New changes to the Highway Code, which include a ‘hierarchy’ of road users, have been announced and are set to be published this Autumn. But what do the new rules say and how might they affect you or your organisation?
The changes are part of the Government’s plan to boost active travel by making cycling and walking safer and easier, which in turn will help the environment, keep people fit and ease congestion.
Transport Secretary Grant Shapps said: “Millions of us have found over the past year how cycling and walking are great ways to stay fit, ease congestion on the roads and do your bit for the environment.
“As we build back greener from the pandemic, we’re determined to keep that trend going by making active travel easier and safer for everyone.
“This £338 million package marks the start of what promises to be a great summer of cycling and walking, enabling more people to make those sustainable travel choices that make our air cleaner and cities greener.”
What are the new rules?
The three main proposed changes to the Highway Code are:
- The introduction of a hierarchy of road users ensures that road users “who can do the greatest harm” will have the “greatest responsibility to reduce the danger or threat they may pose to others”.
- Clarification of the existing rules on pedestrian priority on pavements, and that “drivers and riders should give way to pedestrians crossing or waiting to cross the road”.

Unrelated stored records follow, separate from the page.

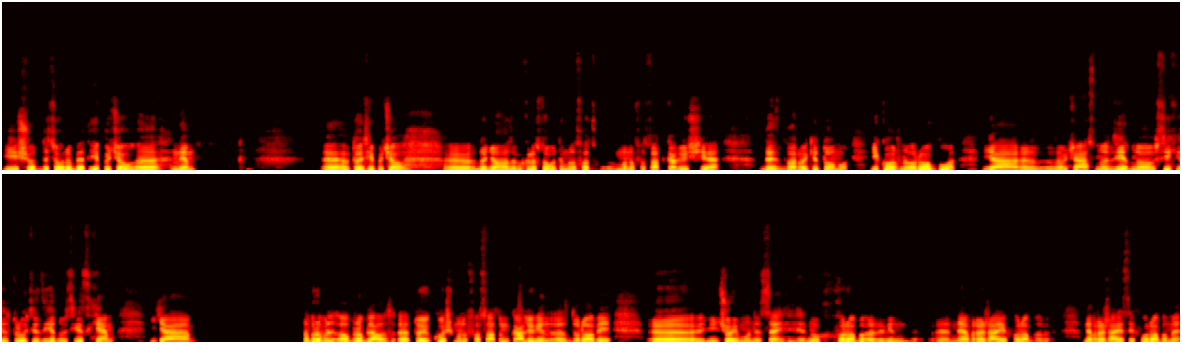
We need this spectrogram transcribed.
і що для цього робити, і почав ним. Е, тобто і почав е, до нього використовувати монофосфат калію ще десь два роки тому. І кожного року я е, завчасно, згідно всіх інструкцій, згідно всіх схем, я обробляв е, той кущ монофосфатом калію, він е, здоровий, е, нічого йому не цей. Ну, хвороба, він не вражає хворобами, не вражається хворобами,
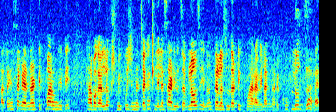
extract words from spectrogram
आता ह्या सगळ्यांना टिप मारून घेते. हा बघा लक्ष्मी पूजनाच्या घातलेल्या साडीचा ब्लाऊज आहे ना त्याला सुद्धा टिप मारावी लागणार आहे. खूप लूज झालाय.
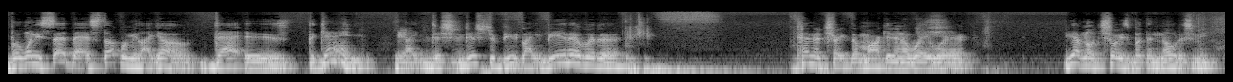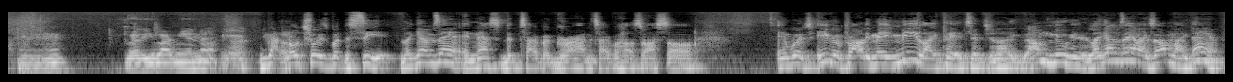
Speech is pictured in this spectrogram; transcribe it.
but when he said that, it stuck with me. Like, yo, that is the game. Yeah. Like dis- distribute, like being able to penetrate the market in a way where you have no choice but to notice me. Mm-hmm. Whether you like me or not. Yeah. You got no choice but to see it. Like, you know what I'm saying? And that's the type of grind, the type of hustle I saw. And which even probably made me like pay attention. Like, I'm new here. Like, you know what I'm saying? Like, so I'm like, damn,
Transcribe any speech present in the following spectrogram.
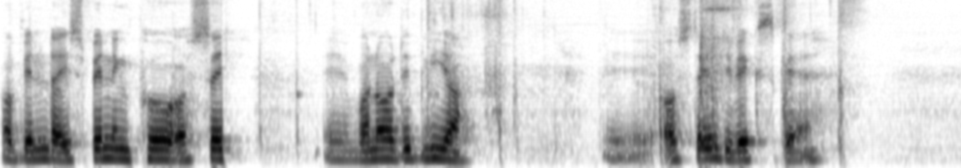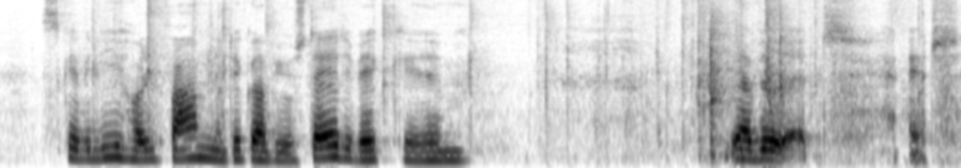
og venter i spænding på at se, øh, hvornår det bliver. Øh, og stadigvæk skal, skal vi lige holde farmene. Det gør vi jo stadigvæk. Øh. Jeg ved, at, at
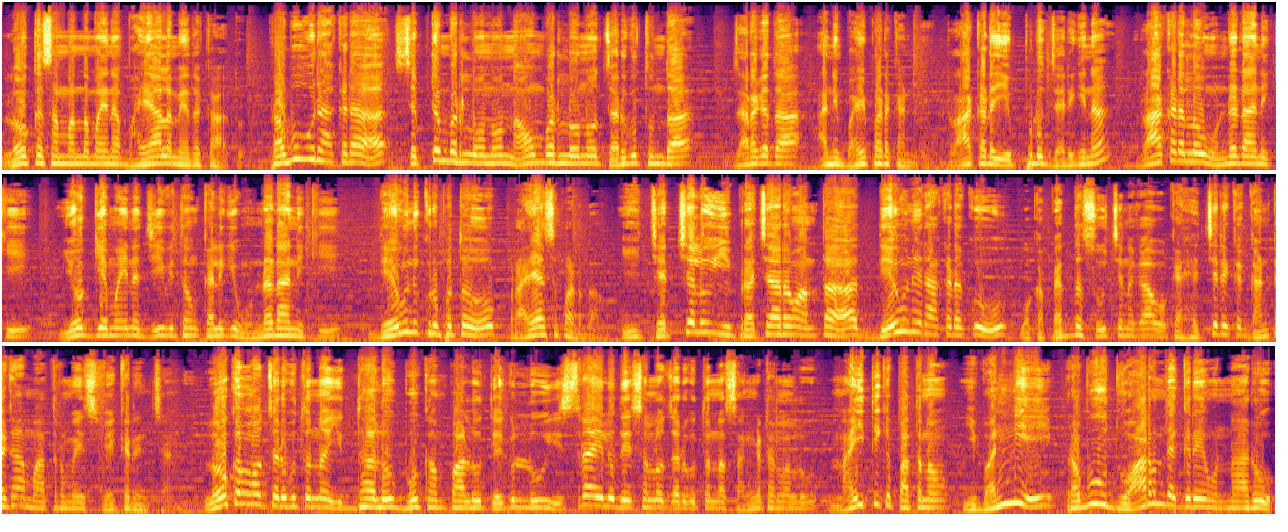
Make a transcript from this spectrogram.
లోక సంబంధమైన భయాల మీద కాదు. ప్రభువు రాకడ సెప్టెంబర్లోనో నవంబర్లోనో జరుగుతుందా? జరగదా అని భయపడకండి. రాకడ ఎప్పుడు జరిగినా రాకడలో ఉండడానికి యోగ్యమైన జీవితం కలిగి ఉండడానికి దేవుని కృపతో ప్రయాసపడదాం. ఈ చర్చలు ఈ ప్రచారం అంతా దేవుని రాకడకు ఒక పెద్ద సూచనగా ఒక హెచ్చరిక గంటగా మాత్రమే స్వీకరించండి. లోకంలో జరుగుతున్న యుద్ధాలు భూకంపాలు తెగుళ్ళు ఇస్రాయేల్ దేశంలో జరుగుతున్న సంఘటనలు నైతిక పతనం ఇవన్నీ ప్రభు ద్వారం దగ్గరే ఉన్నారు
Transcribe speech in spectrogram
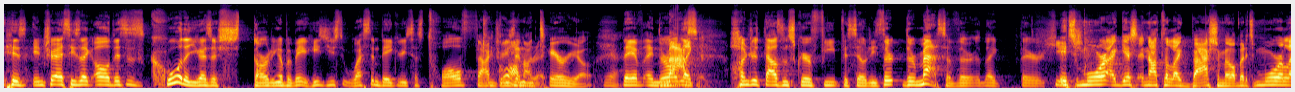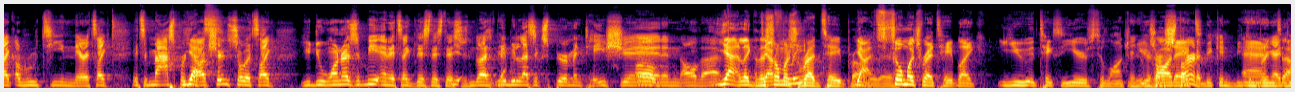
his interest. He's like, "Oh, this is cool that you guys are starting up a bakery." He's used to Weston Bakeries has twelve factories in Ontario. Yeah. They have, and they're all like Massive. Hundred thousand square feet facilities. They're they're massive. They're like they're huge. It's more, I guess, and not to like bash them at all, but it's more like a routine there. It's like it's mass production, so it's like you do one recipe and it's like this, this, this. There's less, maybe less experimentation oh. and all that. Oh, Yeah, like And there's so much red tape probably Yeah, there. so much red tape. Like you, it takes years to launch a new you guys are a product. startup. You can- you can bring ideas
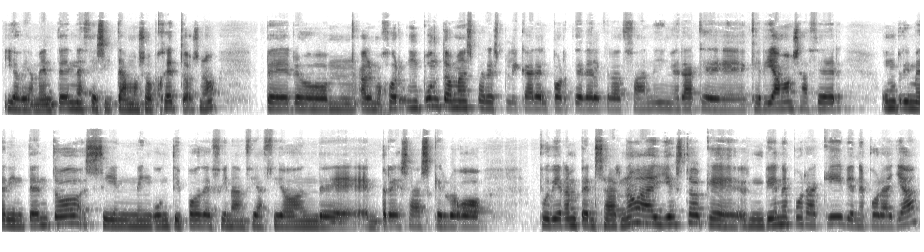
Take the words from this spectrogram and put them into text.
y obviamente necesitamos objetos, ¿no? Pero mm, a lo mejor un punto más para explicar el porqué del crowdfunding era que queríamos hacer un primer intento sin ningún tipo de financiación de empresas que luego pudieran pensar, no, hay esto que viene por aquí, viene por allá,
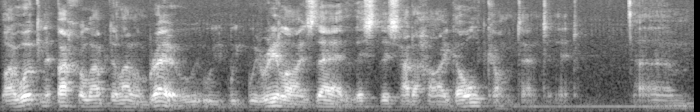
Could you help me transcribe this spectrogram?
by working at Bajo del Alumbrera, we, we, we realised there that this this had a high gold content in it. Um,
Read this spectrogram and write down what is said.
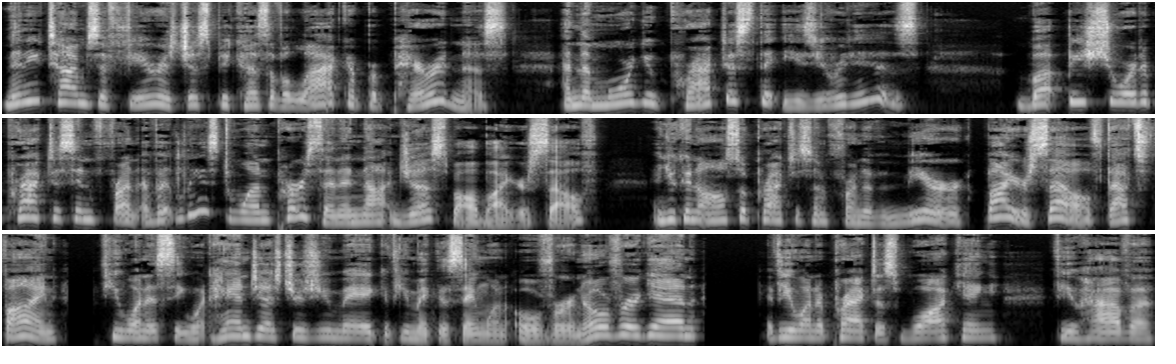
Many times a fear is just because of a lack of preparedness. And the more you practice, the easier it is. But be sure to practice in front of at least one person and not just all by yourself. And you can also practice in front of a mirror by yourself. That's fine. If you want to see what hand gestures you make, if you make the same one over and over again, if you want to practice walking, if you have a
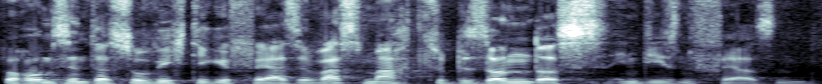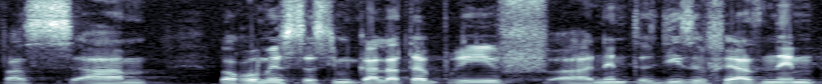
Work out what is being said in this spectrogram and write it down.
Warum sind das so wichtige Verse? Was macht so besonders in diesen Versen? Was, ähm, warum ist das im Galaterbrief, äh, nimmt diese Versen nehmen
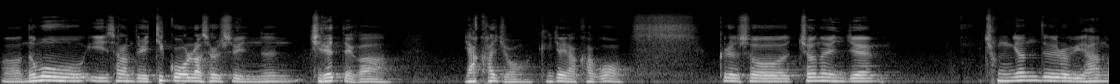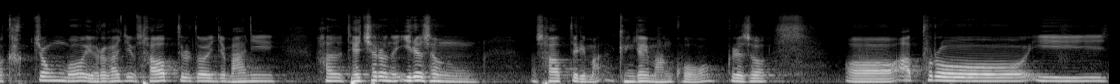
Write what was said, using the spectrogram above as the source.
어, 너무 이 사람들이 딛고 올라설 수 있는 지렛대가 약하죠. 굉장히 약하고 그래서 저는 이제 청년들을 위한 뭐 각종 뭐 여러 가지 사업들도 이제 많이 한 대체로는 일회성 사업들이 마- 굉장히 많고 그래서 어, 앞으로 이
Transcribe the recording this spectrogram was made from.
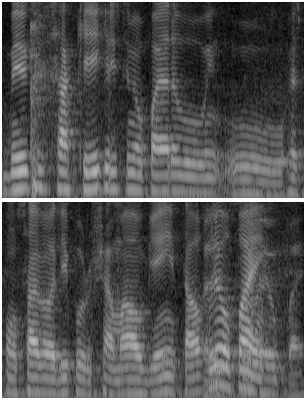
meio que saquei que meu pai era o, o responsável ali por chamar alguém e tal. Eu falei, ô pai, eu, pai.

- Establishing guidance on “safe passing distances and speeds when overtaking cyclists or horse riders”, as well as ensuring they have “priority at junctions when travelling straight ahead”.
The new rules will give pedestrians priority at zebra crossings and junctions, and aim to raise awareness about the dangers of speeding.
Concerns have been raised that the changes could lead to conflict between road users. The government has said that the wording of the changes will be reviewed to take these factors into account in the next edition of the highway code.
Staying aware of changing road rules and guidelines is a responsibility shared by all road users, and is essential for organisations who want to keep their people safe, protect assets and ensure legal compliance.
IAM RoadSmart can help. Contact us and find out how.